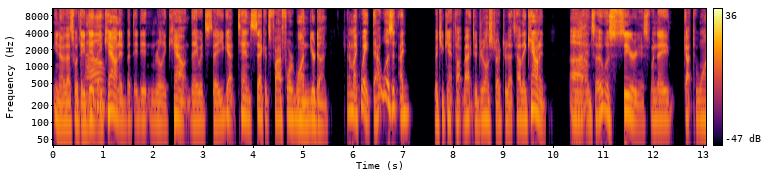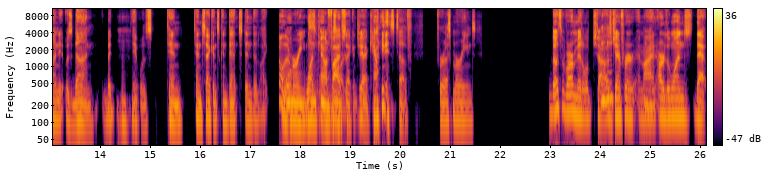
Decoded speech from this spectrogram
You know, that's what they did. They Oh. counted, but they didn't really count. They would say, "You got ten seconds, five, four, one, you're done." And I'm like, "Wait, that wasn't I." But you can't talk back to a drill instructor. That's how they counted, uh, Wow. and so it was serious. When they got to one, it was done, but it was 10, 10 seconds condensed into like Oh, they're one- Marines. One point Counting's five hard. seconds. Yeah, counting is tough for us Marines. Both of our middle childs, Mhm. Jennifer and mine, are the ones that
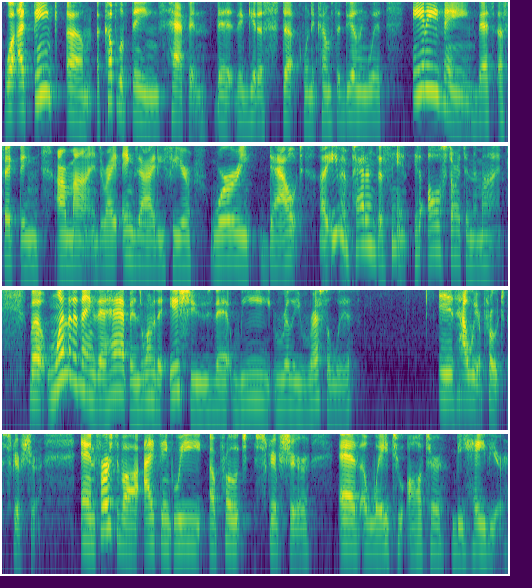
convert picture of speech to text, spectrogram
Well, I think um, a couple of things happen that, that get us stuck when it comes to dealing with anything that's affecting our minds, right? Anxiety, fear, worry, doubt, uh, even patterns of sin. It all starts in the mind. But one of the things that happens, one of the issues that we really wrestle with is how we approach scripture. And first of all, I think we approach scripture as a way to alter behavior.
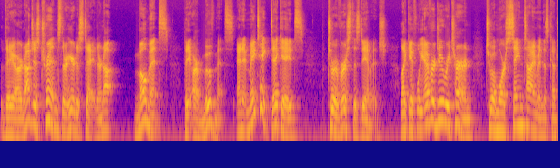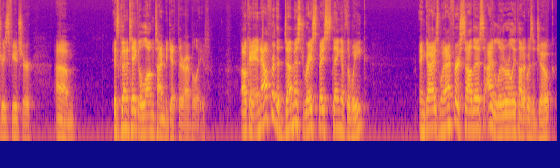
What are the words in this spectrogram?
they are not just trends, they're here to stay. They're not moments, they are movements. And it may take decades to reverse this damage. Like if we ever do return to a more sane time in this country's future, um, it's going to take a long time to get there, I believe. Okay, and now for the dumbest race based thing of the week. And guys, when I first saw this, I literally thought it was a joke.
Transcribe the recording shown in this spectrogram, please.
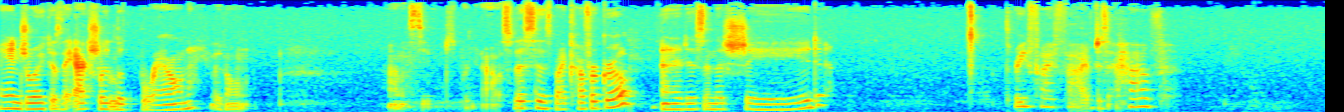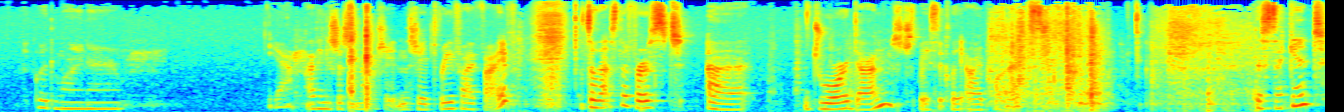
I enjoy because they actually look brown. They don't, uh, let's see, just bring it out. So this is by CoverGirl and it is in the shade 355. Does it have liquid liner? Yeah, I think it's just another shade in the shade 355. So that's the first uh, drawer done. It's just basically eye products. The second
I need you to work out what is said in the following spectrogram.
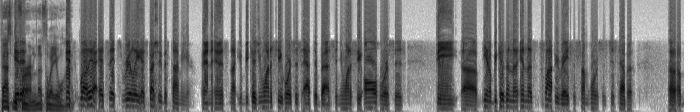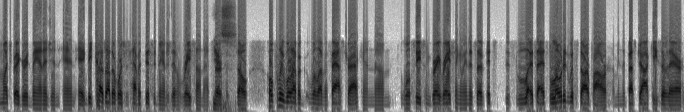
fast and It is. firm. That's the way you want It's, it. well, yeah, it's it's really especially this time of year, and and it's not because you want to see horses at their best, and you want to see all horses be, uh, you know, because in the in the sloppy races, some horses just have a a, a much bigger advantage, and and because other horses have a disadvantage, they don't race on that Yes. surface. So hopefully we'll have a we'll have a fast track, and um, we'll see some great racing. I mean, it's a it's it's it's it's loaded with star power. I mean, the best jockeys are there.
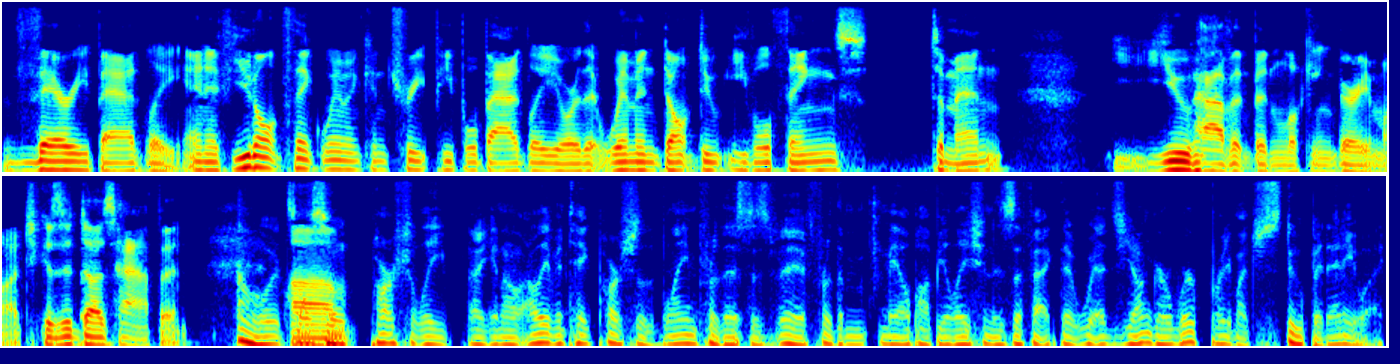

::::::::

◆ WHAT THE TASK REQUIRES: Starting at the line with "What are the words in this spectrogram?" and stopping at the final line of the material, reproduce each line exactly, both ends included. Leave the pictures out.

◆ SOLUTION TO THIS PROBLEM:
What are the words in this spectrogram?
they are not just trends, they're here to stay. They're not moments, they are movements. And it may take decades to reverse this damage. Like if we ever do return to a more sane time in this country's future, um, it's going to take a long time to get there, I believe. Okay, and now for the dumbest race based thing of the week. And guys, when I first saw this, I literally thought it was a joke.
Transcribe the recording shown in this spectrogram, please.
I enjoy because they actually look brown. They don't, uh, let's see, just bring it out. So this is by CoverGirl and it is in the shade 355. Does it have liquid liner? Yeah, I think it's just another shade in the shade 355. So that's the first uh, drawer done. It's just basically eye products. The second
I need you to work out what is said in the following spectrogram.
fast and It is. firm. That's the way you want It's, it. well, yeah, it's it's really especially this time of year, and and it's not because you want to see horses at their best, and you want to see all horses be, uh, you know, because in the in the sloppy races, some horses just have a a, a much bigger advantage, and and because other horses have a disadvantage, they don't race on that Yes. surface. So hopefully we'll have a we'll have a fast track, and um, we'll see some great racing. I mean, it's a it's it's it's it's loaded with star power. I mean, the best jockeys are there.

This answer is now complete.